- _DATASET RECORDS_:
BEGIN
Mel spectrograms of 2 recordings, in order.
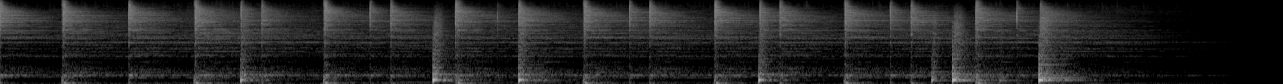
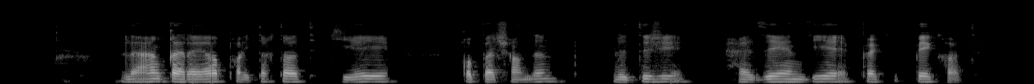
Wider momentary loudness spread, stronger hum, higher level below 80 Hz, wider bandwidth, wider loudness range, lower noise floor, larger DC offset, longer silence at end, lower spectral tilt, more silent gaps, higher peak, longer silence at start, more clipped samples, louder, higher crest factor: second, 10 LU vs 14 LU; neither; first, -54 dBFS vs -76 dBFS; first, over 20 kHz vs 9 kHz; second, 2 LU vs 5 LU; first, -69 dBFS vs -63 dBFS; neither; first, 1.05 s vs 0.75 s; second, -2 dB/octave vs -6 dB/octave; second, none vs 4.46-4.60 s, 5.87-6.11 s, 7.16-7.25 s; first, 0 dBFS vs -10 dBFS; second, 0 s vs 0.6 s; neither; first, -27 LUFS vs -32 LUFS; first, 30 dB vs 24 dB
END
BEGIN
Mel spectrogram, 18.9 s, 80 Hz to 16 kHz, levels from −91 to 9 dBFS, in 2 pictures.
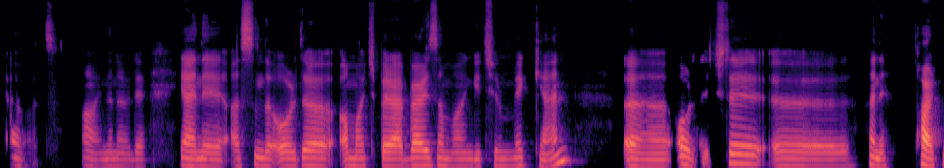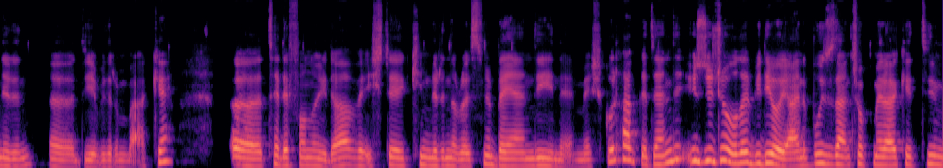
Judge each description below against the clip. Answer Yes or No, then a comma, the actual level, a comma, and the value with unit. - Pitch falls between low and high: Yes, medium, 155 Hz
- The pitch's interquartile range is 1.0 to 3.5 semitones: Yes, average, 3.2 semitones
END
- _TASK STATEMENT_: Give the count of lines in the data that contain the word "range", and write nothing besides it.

- _RESULT BELOW_: 2